* PROBLEM REQUIREMENTS:
Please give again every entry exactly as it appears, setting aside the pictures.

==============================

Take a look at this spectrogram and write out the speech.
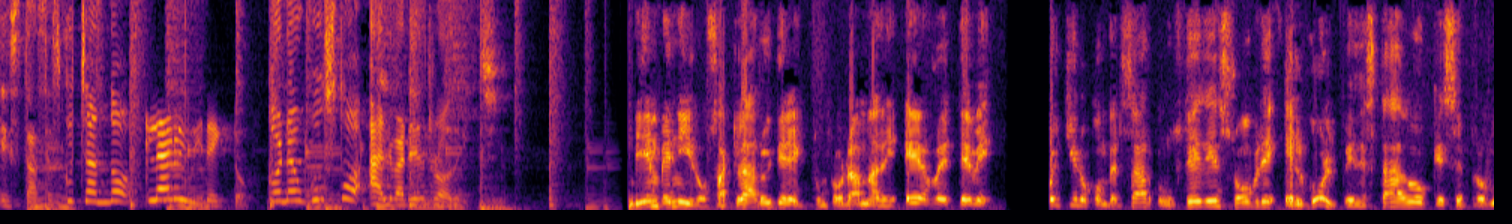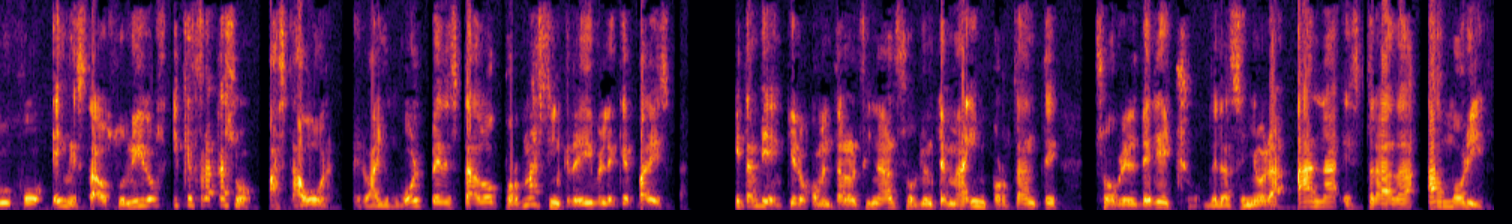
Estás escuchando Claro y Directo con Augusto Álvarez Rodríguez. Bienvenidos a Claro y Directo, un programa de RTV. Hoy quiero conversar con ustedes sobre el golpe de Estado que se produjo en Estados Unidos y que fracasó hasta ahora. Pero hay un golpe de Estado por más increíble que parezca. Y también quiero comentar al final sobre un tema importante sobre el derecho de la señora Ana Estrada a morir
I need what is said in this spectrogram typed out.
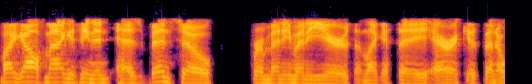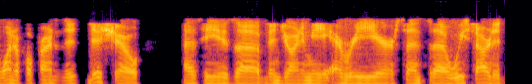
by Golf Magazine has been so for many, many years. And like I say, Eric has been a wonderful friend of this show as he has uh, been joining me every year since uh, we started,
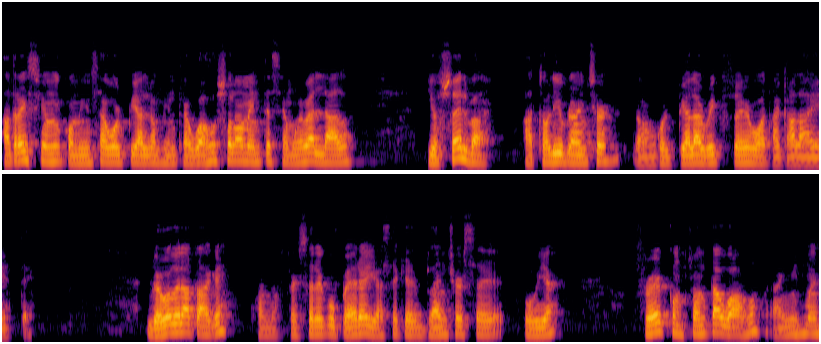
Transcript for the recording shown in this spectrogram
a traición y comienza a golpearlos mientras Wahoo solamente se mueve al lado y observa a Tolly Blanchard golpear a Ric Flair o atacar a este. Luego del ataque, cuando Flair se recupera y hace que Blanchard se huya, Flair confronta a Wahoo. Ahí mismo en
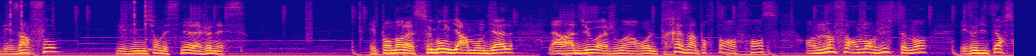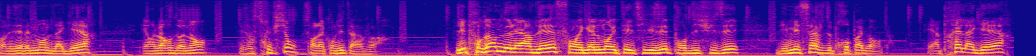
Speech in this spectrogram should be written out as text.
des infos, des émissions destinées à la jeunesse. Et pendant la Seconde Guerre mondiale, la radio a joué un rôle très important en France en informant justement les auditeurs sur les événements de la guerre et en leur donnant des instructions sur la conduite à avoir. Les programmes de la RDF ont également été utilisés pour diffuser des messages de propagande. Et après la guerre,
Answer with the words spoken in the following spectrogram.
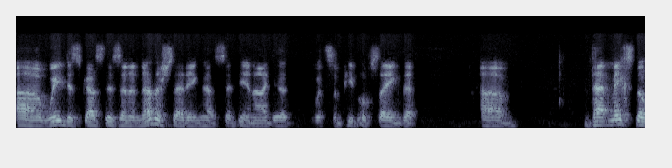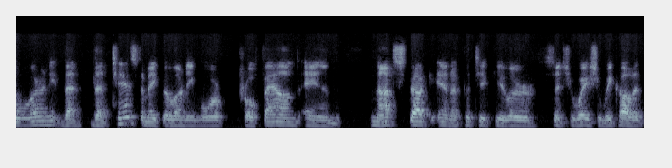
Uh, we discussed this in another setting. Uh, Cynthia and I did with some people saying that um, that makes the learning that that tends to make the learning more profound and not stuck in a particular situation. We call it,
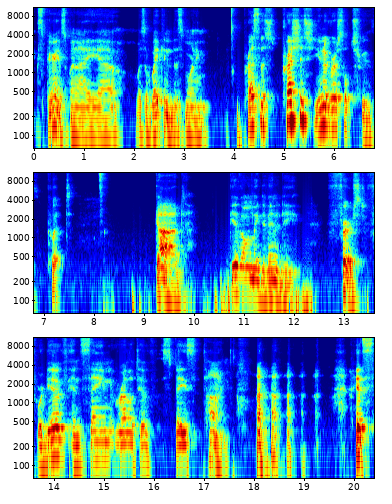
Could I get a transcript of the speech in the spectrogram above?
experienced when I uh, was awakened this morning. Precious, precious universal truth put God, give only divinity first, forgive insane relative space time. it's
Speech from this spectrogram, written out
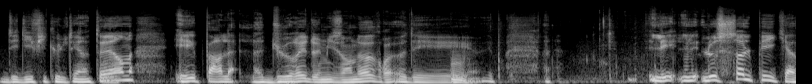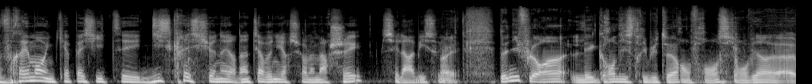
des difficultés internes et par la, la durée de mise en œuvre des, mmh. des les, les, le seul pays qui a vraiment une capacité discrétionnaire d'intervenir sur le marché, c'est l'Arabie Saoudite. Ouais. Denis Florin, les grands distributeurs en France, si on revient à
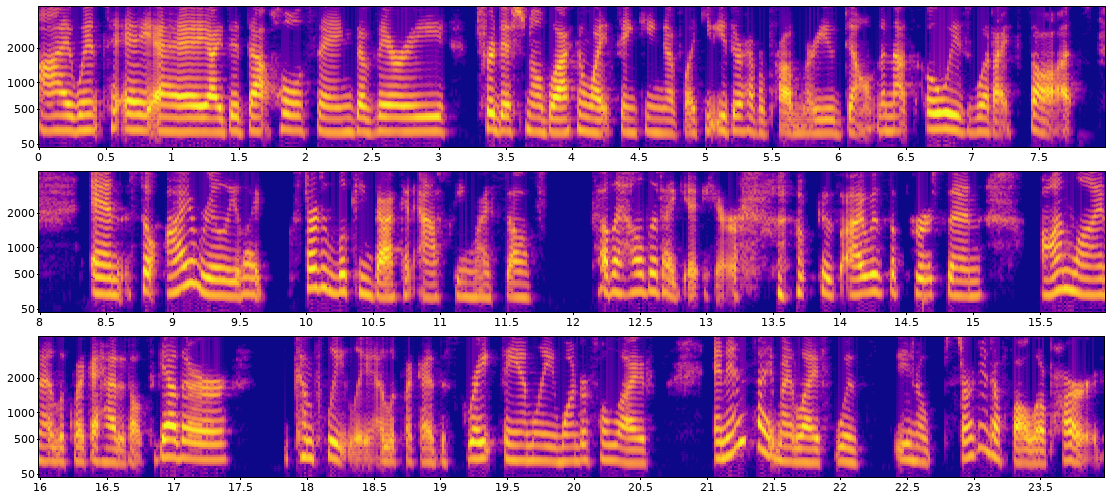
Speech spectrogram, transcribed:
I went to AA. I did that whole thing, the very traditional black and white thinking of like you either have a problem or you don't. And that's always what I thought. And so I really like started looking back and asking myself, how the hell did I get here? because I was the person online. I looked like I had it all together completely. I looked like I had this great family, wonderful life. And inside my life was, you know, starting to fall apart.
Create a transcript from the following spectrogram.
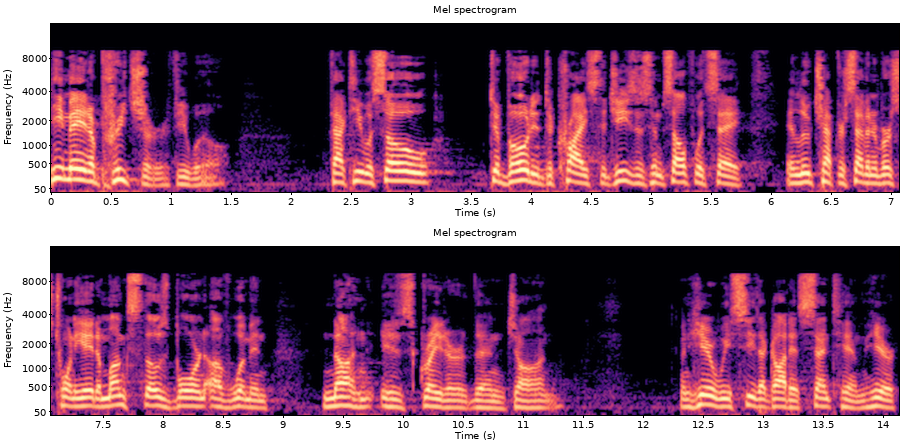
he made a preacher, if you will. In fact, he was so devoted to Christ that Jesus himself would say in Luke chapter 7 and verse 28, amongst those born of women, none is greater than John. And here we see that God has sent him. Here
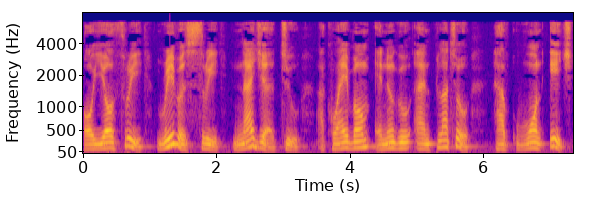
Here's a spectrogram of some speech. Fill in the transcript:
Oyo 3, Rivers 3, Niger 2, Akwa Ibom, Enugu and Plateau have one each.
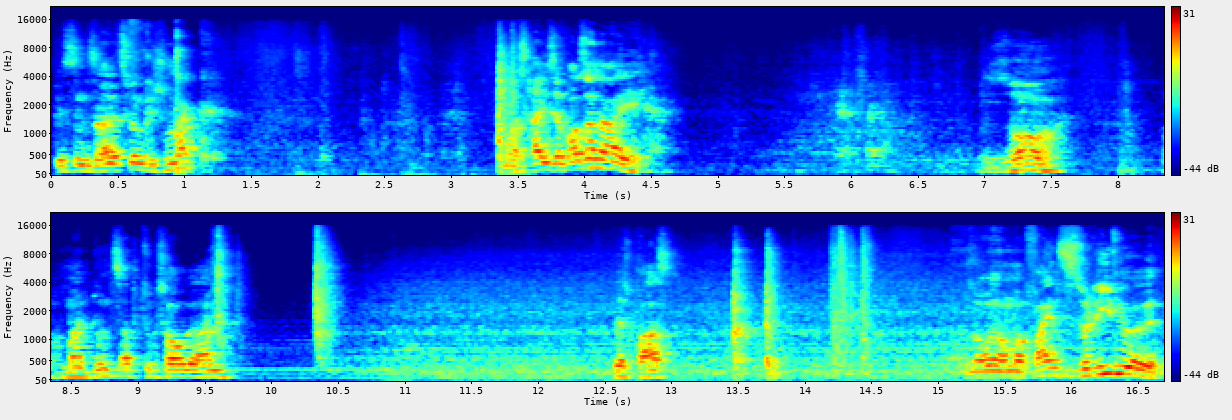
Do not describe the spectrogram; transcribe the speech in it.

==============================

* SOLUTION BELOW:
Take a look at this spectrogram and write out the speech.
Estás escuchando Claro y Directo con Augusto Álvarez Rodríguez. Bienvenidos a Claro y Directo, un programa de RTV. Hoy quiero conversar con ustedes sobre el golpe de Estado que se produjo en Estados Unidos y que fracasó hasta ahora. Pero hay un golpe de Estado por más increíble que parezca. Y también quiero comentar al final sobre un tema importante sobre el derecho de la señora Ana Estrada a morir
I need what is said in this spectrogram typed out.
by Golf Magazine has been so for many, many years. And like I say, Eric has been a wonderful friend of this show as he has uh, been joining me every year since uh, we started,
Transcript for the recording shown in this spectrogram
a traición y comienza a golpearlos mientras Wahoo solamente se mueve al lado y observa a Tolly Blanchard golpear a Ric Flair o atacar a este. Luego del ataque, cuando Flair se recupera y hace que Blanchard se huya, Flair confronta a Wahoo. Ahí mismo en
Speech in this spectrogram should be written out as text.
des infos, des émissions destinées à la jeunesse. Et pendant la Seconde Guerre mondiale, la radio a joué un rôle très important en France en informant justement les auditeurs sur les événements de la guerre et en leur donnant des instructions sur la conduite à avoir. Les programmes de la RDF ont également été utilisés pour diffuser des messages de propagande. Et après la guerre,
Answer with the words spoken in the following spectrogram.
Uh, we discussed this in another setting. Uh, Cynthia and I did with some people saying that um, that makes the learning that that tends to make the learning more profound and not stuck in a particular situation. We call it,
Could I get a transcript of the speech in the spectrogram above?
experienced when I uh, was awakened this morning. Precious, precious universal truth put God, give only divinity first, forgive insane relative space time. it's
Speech from this spectrogram, written out
des difficultés internes et par la, la durée de mise en œuvre des, mmh. des les, les, le seul pays qui a vraiment une capacité discrétionnaire d'intervenir sur le marché, c'est l'Arabie Saoudite. Ouais. Denis Florin, les grands distributeurs en France, si on revient à
Speech spectrogram, transcribed:
I went to AA. I did that whole thing, the very traditional black and white thinking of like you either have a problem or you don't. And that's always what I thought. And so I really like started looking back and asking myself, how the hell did I get here? because I was the person online. I looked like I had it all together completely. I looked like I had this great family, wonderful life. And inside my life was, you know, starting to fall apart.
Create a transcript from the following spectrogram.
he made a preacher, if you will. In fact, he was so devoted to Christ that Jesus himself would say in Luke chapter 7 and verse 28, amongst those born of women, none is greater than John. And here we see that God has sent him. Here
Here's a spectrogram of some speech. Fill in the transcript:
Oyo 3, Rivers 3, Niger 2, Akwa Ibom, Enugu and Plateau have one each.
Do not describe the spectrogram; transcribe the speech in it.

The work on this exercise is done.